Endometriosis and PCOS share many common symptoms. This can often lead patients to ask: do I have PCOS or endometriosis? To begin, let’s explain what PCOS and Endometriosis are.

What is Polycystic Ovarian Syndrome (PCOS)?

PCOS is a condition in which there is an imbalance of hormones in a woman during reproductive years. 

  • Women with PCOS have higher levels of male hormones, also known as androgens, from the ovaries and the adrenal glands. 
  • Small fluid-filled sacs, called cysts, form along the outer edge of the ovary.  The cysts contain immature eggs, or follicles, which fail to release.  The ovaries may appear larger due to the multiple cysts. 

Due to irregular release of eggs, a common symptom of PCOS is irregular periods.  Women either have fewer menstrual periods, less than 9 per year, or periods that last for many days.  Thus, PCOS can lead to fertility issues.  Because of the high levels of androgens, patients may develop hirsutism, or excess facial and body hair.  Other symptoms are hair loss on the head (male pattern baldness), acne, oily skin, dark thickened, velvety skin (acanthosis nigricans), weight gain and bleeding with ovulation.  

What is Endometriosis?

On the other hand, Endometriosis is when inflammatory tissue, similar to, but not the same as the lining of the uterus, grows outside of the uterus. It can grow anywhere in the body, however, most commonly around the abdominal and pelvic area, surrounding the bowels, bladder, and the pelvic floor.  The endometriosis tissue releases inflammatory compounds that can cause pain. 

The most well-known symptom of endometriosis is dysmenorrhea, also known as painful periods.  Women with endometriosis may also have abdominal pain and distention or bloating, pain during and/or after sexual intercourse, painful urination or bowel movements, bleeding between periods, urinary urgency and frequency, and severe fatigue or low energy.  In addition to these symptoms patients may also have digestive issues, such as constipation, diarrhea, or a cyclical pattern of both.  At times this pain is so debilitating that women may miss work, school or cannot participate in daily activities.  However, the severity and symptoms vary from patient to patient.  

What do both PCOS and Endometriosis have in common?

Both PCOS and Endometriosis can cause pelvic pain, difficulty getting pregnant, and heavy bleeding.  The symptoms of either PCOS and Endometriosis can be subtle, and subsequently, often misdiagnosed. 

  • It is possible to have either PCOS or Endometriosis and not have any symptoms at all. 
  • Both conditions are common – with Endometriosis prevalence of 10-15% and PCOS prevalence of 5-20%. 
  • Both PCOS and Endometriosis are associated with a family history of the condition.  

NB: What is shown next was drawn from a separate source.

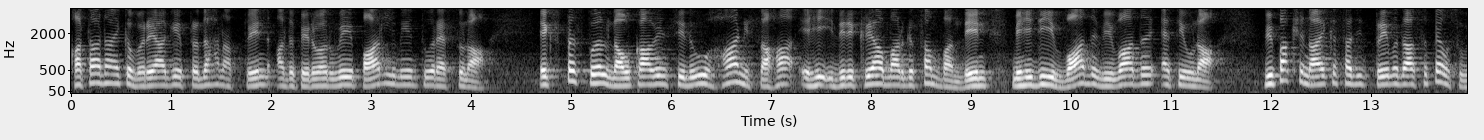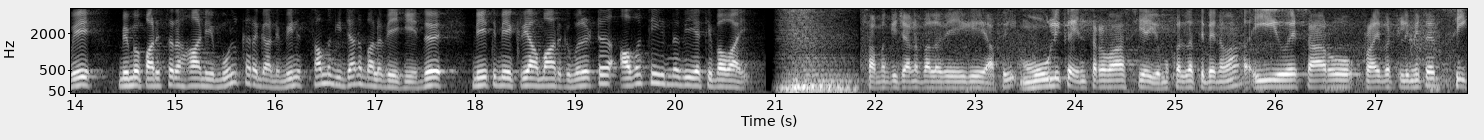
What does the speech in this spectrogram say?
කතානායකවරයාගේ ප්‍රධානත්වයෙන් අද පෙරවරුවේ පාර්ලිමේන්තුව රැස් වුණා. එක්ස්ප්‍රස් පර්ල් නෞකාවෙන් සිදු වූ හානි සහ එහි ඉදිරි ක්‍රියාමාර්ග සම්බන්ධයෙන් මෙහිදී වාද විවාද ඇති වුණා. විපක්ෂ නායක සජිත් ප්‍රේමදාස පැවසුවේ මෙම පරිසර හානිය මුල් කරගනිමින් සමගි ජන බලවේගයේද නීතිමය ක්‍රියාමාර්ගවලට අවතීර්ණ වී ඇති බවයි. සමගි ජන බලවේගේ අපි මූලික එන්ත්‍රවාසිය යොමු කරලා තිබෙනවා EUSRO Private Limited, Sea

How Do Doctors Check for PCOS or Endometriosis?

The diagnosis of PCOS and Endometriosis can be tricky as your physician will not be able to make a definitive diagnosis based on clinical symptoms. 

  • Your physician may start with a thorough medical history, to look for red flags or common symptoms of PCOS or endometriosis. 
  • During the pelvic exam your physician may be able to palpate, or feel, endometrial growth or masses, cysts and/or scar tissue. 
  • Blood tests may be done to check for abnormal levels of inflammatory markers of abnormal hormones.  In contrast to PCOS, endometriosis is linked to high levels of the female hormone, estrogen. 
  • If suspecting PCOS, an ultrasound image can be done to check cysts over the ovaries.  However, it is possible to have ovarian cysts and not have PCOS
  • Imaging of the abdomen and pelvis may be done, using CT scans, ultrasound, or MRI, to check for endometriosis. 

Unfortunately, 90% of endometriosis patients have negative, or “normal,” imaging results.  A large endometrial growth may be found on imaging, however, most endometriosis tissues are too small to be seen on imaging.  The definitive diagnosis (and removal) of endometriosis is with surgery, usually done laparoscopically, by an experienced endometriosis excision specialist.  

Is it possible to have both endometriosis and PCOS?

Yes, it is possible to have both underlying conditions.  Studies have shown that women with PCOS are more likely to be diagnosed with endometriosis.  

If you think you have symptoms of PCOS or endometriosis, it’s important to talk to your healthcare provider. At PRM, our team is on the frontlines of these conditions and we can help with diagnosis and treatment – offering a multi-modal approach unlike anything offered elsewhere. 

Image of what to expect after 3 months of treatment.